- home renovations
- the kids’ weddings
- elder care for parents
In other words, a long-term savings budget covers future expenditures that will require larger future outlays.
One of the very first topics I ever covered for this blog explained how to build your own strategic savings plan. Although I won’t rehash that for this piece, here is a very simple example of one from the article:
Now despite the fact that the Honeybee and I finally stopped following a rigid monthly household spending budget several years ago, we’ll always maintain, update, and follow our strategic financial road map. Why? Because the need for us to constantly plan and replan future expenditures is never ending.

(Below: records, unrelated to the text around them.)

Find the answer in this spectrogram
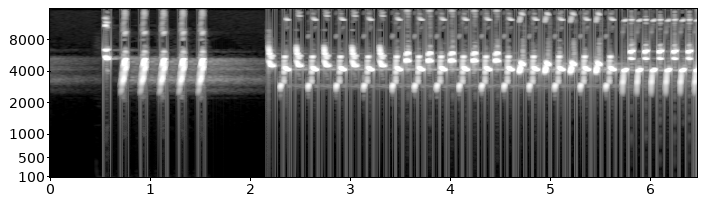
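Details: A singing goldfinch gives a short burst of five sharp chirps. After a pause comes a long, accelerating stream of high twittering two-note phrases that grows denser toward the end. No background sounds.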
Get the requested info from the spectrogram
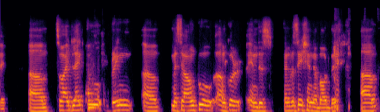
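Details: Adult male speaker; normal speech.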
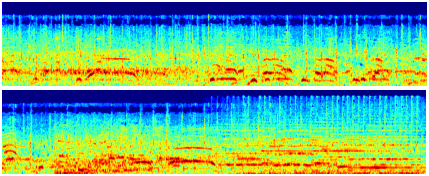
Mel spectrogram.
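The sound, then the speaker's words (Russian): A dense crowd of supporters cheers and applauds as a man leaves for prison in a luxury car, many voices shouting over steady clapping for about thirteen seconds, before music takes over at the end. “В тюрьму, куда его провожали красавица-жена, дети и внуки, он уехал в шикарном автомобиле под аплодисменты своих сторонников, которые сегодня же проводили в Париже митинги в его поддержку.”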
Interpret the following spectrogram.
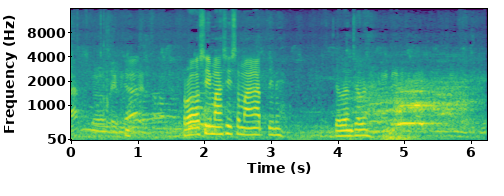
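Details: Cattle, an extremely large fattened cow being readied as a Qurban sacrificial animal in Indonesia, gives a long, low, drawn-out moo in the second half, after a man talks over the opening seconds.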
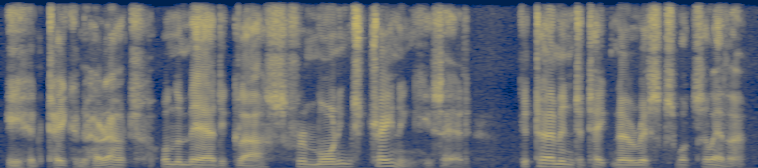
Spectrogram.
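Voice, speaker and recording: A man's voice: fairly low pitch, expressive, measured pace, a bit bright, poor audio. A man reading a story as a dramatic narrator, with a theatrical, wry raconteur's delivery.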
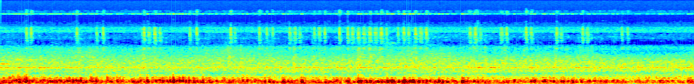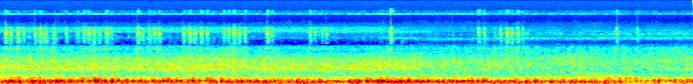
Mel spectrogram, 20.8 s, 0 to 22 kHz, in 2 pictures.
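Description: Deep, steady rumble of a Falcon 9 rocket launch heard from the ground at a distance, rolling on with slow swells in loudness.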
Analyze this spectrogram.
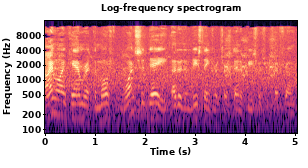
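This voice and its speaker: Amid noticeable background noise and audible room echo, a man speaks at a moderate pace in a high pitch. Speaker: online video commentator. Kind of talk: casual chat. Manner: halting.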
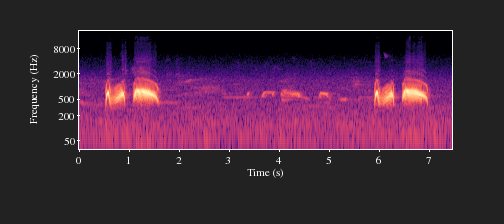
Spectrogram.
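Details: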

By the way, in case you’re wondering, we no longer have a monthly short term spending budget because several years ago we finally reached the enviable position where our income became high enough that we now have plenty of wiggle room to handle modest budgetary overruns resulting from the occasional desire to splurge — or any other unexpected expenditures, whether they’re discretionary or not.
That’s not to say that the Honeybee and I have thrown fiscal responsibility out the window. After all, it’s not as if we have stopped tracking how we spend and save every penny we earn. In fact, we’re just as vigilant as we’ve ever been about maintaining financial discipline. It’s just that we’re now reaping the many rewards that we’ve sown during the past two decades by: 1) faithfully living well below our means; and 2) keeping our income steadily growing.
Having the financial freedom to finally get by without following a strict spending budget is certainly one perk I happily enjoy now — and unlike my good buddy, I don’t feel guilty about it either.
Neither should you.
Photo Credit: Wei Hsin Li